Paul again points to the way in which we who are in Christ are the new Israel. The old Israel was delivered from Egypt and given a law—a way of life—and told, “You must not do as they do…in the land of Canaan where I am bringing you. Do not follow their practices. You must obey my laws.” Paul now says the same thing to the Roman Christians and to us not to be conformed to the world around us, but to be transformed. J. B. Philips famously paraphrased it this way, “Don’t let the world around you squeeze you into its own mould, but let God remould your minds from within.” There is one problem with Philips’ paraphrase. It’s that “from within” part at the end. It sounds as if Paul is calling us to retreat from the world to discover some kind of inner spirituality or inner spiritual truth. That’s Gnosticism, not Christianity. But something like that fills many of our churches today where people rely more on feelings and emotions than they do on the mind. That’s not to say that feelings aren’t important, but Paul’s point here is that the body goes where the mind leads. That’s how we can offer our whole selves as living sacrifices. Paul stresses that we need to know the will of God by discerning and testing. Friends, if you rely on feelings for that, you’ll only get yourself into trouble. We discern and test with mind. We know what is good and perfect and pleasing to God because our minds have been renewed. Paul doesn’t elaborate here on how our minds are renewed, but he tells us elsewhere that this happens through the word and the Spirit working in concert with each other. The Holy Spirit regenerates us—he makes new what sin has corrupted in us and that includes our minds—but it is the word—which is itself inspired by the Spirit—and is the revelation of God’s will that fills our minds and shapes our thinking. The Scriptures are the place where God speaks to us to make himself and his will known. There is no alternative and this is why we need to steep ourselves in his word. The Spirit makes us hungry for it. The Spirit even gives us a measure of understanding as we read the word. But if our minds are to be renewed, if we are to discern the will of God the word is the raw material we must give the Spirit to work with. That’s where it starts. The word and the Spirit renew our minds. Our renewed minds can then discern the will of God. And then the love for God placed in us by the Spirit takes direction from our word- and Spirit-renewed mind to climb on the altar and to offer ourselves as living sacrifices.

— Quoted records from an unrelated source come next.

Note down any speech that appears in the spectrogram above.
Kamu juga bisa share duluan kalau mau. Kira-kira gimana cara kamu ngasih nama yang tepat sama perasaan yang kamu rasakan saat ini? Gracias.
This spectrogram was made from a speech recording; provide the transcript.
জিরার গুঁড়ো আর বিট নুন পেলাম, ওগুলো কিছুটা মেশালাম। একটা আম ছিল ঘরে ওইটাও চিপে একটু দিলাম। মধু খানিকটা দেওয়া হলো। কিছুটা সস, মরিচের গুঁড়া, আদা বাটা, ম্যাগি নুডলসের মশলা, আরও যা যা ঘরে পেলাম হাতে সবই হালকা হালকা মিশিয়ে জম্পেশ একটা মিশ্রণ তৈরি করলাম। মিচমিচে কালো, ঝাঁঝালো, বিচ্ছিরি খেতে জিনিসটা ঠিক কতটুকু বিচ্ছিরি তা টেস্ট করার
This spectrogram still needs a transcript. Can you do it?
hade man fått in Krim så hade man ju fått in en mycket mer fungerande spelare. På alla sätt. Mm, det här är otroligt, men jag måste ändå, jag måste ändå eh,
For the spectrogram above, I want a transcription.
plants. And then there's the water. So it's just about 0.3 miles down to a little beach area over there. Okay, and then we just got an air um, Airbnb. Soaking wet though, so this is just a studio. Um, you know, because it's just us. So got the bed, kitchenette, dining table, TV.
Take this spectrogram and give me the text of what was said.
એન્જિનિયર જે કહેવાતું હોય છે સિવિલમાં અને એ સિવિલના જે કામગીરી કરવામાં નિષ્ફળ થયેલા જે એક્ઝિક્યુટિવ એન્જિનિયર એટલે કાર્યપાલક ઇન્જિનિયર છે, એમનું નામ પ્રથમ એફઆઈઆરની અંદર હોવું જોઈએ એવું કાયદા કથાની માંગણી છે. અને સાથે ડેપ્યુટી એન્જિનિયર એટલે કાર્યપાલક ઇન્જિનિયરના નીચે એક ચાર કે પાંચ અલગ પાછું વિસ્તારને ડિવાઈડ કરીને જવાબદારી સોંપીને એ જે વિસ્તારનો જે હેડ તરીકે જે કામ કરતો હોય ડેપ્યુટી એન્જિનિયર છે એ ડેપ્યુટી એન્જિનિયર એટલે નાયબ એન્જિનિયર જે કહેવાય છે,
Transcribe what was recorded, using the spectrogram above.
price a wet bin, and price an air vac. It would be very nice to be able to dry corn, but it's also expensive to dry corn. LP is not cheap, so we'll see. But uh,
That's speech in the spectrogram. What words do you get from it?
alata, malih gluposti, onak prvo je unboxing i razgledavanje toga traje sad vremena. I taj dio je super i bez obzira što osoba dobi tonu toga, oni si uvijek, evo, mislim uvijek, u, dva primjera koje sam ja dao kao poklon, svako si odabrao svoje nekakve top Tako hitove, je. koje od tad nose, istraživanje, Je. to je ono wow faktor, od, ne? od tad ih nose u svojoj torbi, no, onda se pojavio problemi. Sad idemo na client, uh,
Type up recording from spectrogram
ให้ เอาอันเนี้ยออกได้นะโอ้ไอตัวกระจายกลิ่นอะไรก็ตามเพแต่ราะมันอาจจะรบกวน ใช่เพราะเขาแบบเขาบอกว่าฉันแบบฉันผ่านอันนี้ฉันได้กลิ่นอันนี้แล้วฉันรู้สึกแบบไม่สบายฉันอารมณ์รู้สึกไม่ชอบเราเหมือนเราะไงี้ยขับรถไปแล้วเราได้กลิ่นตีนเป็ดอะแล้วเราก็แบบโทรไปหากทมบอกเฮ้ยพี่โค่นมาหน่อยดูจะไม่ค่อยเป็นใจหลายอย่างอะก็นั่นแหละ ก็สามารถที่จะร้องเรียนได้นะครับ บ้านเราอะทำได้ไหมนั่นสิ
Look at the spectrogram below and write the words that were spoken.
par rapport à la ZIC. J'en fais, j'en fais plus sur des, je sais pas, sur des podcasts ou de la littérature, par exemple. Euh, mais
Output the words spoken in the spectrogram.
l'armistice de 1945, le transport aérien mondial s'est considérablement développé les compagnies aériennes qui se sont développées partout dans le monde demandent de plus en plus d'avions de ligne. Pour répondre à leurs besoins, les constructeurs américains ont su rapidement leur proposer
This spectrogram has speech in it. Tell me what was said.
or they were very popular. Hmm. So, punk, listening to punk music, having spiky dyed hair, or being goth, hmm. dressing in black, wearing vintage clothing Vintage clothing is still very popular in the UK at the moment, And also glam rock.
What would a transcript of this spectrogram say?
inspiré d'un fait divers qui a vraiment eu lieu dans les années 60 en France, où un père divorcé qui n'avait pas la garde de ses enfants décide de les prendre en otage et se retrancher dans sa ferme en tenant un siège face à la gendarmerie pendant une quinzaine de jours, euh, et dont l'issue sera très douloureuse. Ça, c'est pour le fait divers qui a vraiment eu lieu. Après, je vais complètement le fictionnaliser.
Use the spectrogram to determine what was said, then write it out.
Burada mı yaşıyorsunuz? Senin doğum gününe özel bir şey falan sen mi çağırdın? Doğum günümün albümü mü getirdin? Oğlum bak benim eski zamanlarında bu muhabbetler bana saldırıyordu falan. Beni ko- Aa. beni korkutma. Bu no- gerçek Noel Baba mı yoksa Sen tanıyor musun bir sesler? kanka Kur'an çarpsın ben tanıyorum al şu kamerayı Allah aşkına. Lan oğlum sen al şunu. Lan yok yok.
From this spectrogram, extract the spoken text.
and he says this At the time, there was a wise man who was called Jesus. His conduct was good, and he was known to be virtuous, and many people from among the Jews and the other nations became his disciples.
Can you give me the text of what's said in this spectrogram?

So, Brothers and Sisters, immerse yourself in God’s word. Immerse yourself in daily worship that is centred in God’s word. This is why we have the orders for daily morning and evening prayer in the Prayer Book. There’s a host of other devotional aids out there as well. It’s not as important what you use, but that you immerse yourself daily in Scripture, hearing God speak through the Spirit-inspired words and responding to his mercies revealed there. The more you see the righteousness of God revealed there, the more you will know the righteousness—the faithfulness—of God yourself. And the more you know the mercies of God, the more you will be motivated to offer him your all in return. I don’t think it’s ever easy. If it wasn’t easy for Jesus to offer himself for our sake, it will always be a struggle for us to offer ourselves to him, but Paul reminds us to begin with the mercies of God. Know his mercy, know his grace, know his love and lay yourself on the altar. Find assurance in the knowledge that he has given us his Spirit to regenerate and renew us and, too, find assurance in the knowledge that our offering is a pleasing thing to God. And pray to the one who finds our offering pleasing for the grace to stay on the altar.
Let us pray: On this Trinity Sunday, we give you thanks, Father, that you have given your Son as a sacrifice for sin and united us with him and with you through the gift of your indwelling Holy Spirit. Remind us each day of these, your mercies, that we might be moved to offer ourselves—our whole selves—as living sacrifices, holy and pleasing to you. Amen.